FCC Just Saved Millions of Verizon Users $20 a Month
Second, the ruling only applies to certain Verizon data plans. Verizon's justification for blocking tethering plans has long rested on the idea that subscribers using their phones as mobile hotspots will be sucking up more data. While that argument didn't make sense for tiered data plans where data usage was already limited, it could be argued that it was fair to let the carrier block its unlimited data plan users from attaching multiple data-sucking devices to one account.
As such, the ruling seems to leave intact Verizon's right to block tethering by subscribers with unlimited plans, which are no longer offered by the carrier but are still used by many subscribers on a "grandfathered" basis.

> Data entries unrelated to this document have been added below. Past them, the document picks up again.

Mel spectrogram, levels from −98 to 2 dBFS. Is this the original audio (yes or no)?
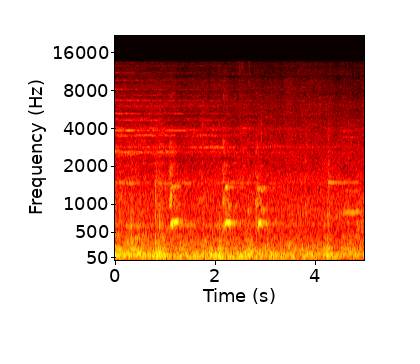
yes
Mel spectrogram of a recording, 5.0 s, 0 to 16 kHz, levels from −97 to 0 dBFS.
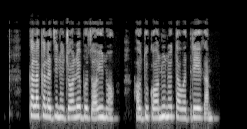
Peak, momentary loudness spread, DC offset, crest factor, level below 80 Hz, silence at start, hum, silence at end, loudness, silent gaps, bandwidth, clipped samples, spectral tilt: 0 dBFS; 9 LU; under 0.1%; 18 dB; -70 dBFS; 0.6 s; none; 0.7 s; -18 LUFS; 2.42-2.46 s; 9.6 kHz; under 0.1%; -2.5 dB/octave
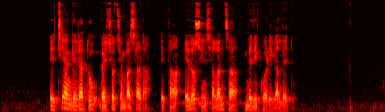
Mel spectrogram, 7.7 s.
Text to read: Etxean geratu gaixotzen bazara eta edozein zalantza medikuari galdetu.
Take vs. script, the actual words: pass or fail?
pass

The decision is essentially a moot point for those using Verizon's new "share everything" plans, which are more expensive than the old tiered data plans but include mobile hotspot features.
Finally, it doesn't seem that it will have much effect on iPhone users. Apple(AAPL) has long blocked tethering apps on its tightly-regulated App Store, and the ruling won't change that policy. Determined iPhone users have traditionally been able to find a way to turn their phone into a hotspot, either by jailbreaking their phone and using an unauthorized app like MyWi, or by snatching up tethering apps that briefly sneak past Apple's gatekeepers (like iTether or QuasiDisk). Given that all current iPhones run on the 3G network, it seems the ruling as written does not apply to iPhone users anyway. As such, whether or not Verizon iPhone users can now make use of these unauthorized apps would still seem to be at Verizon's discretion.
Matt Wood, policy director of Free Press, told TheStreet sister publication MainStreet, "It's a somewhat limited ruling. But it's likely going to save millions of people $20 a month."
It's also worth pointing out that the FCC's $1.25 million fine against Verizon in this ruling is essentially chump change for the carrier. At a broader level, the intricacies of the ruling and limited scope show just how much more convoluted mobile is making the world of cell phone billing, beyond the existing level of the Universal Service Fund and state sales tax even being applied to a new line activation fee.
Which adds up to one conclusion: Consumers will take any victory they can get.
--By Matt Brownell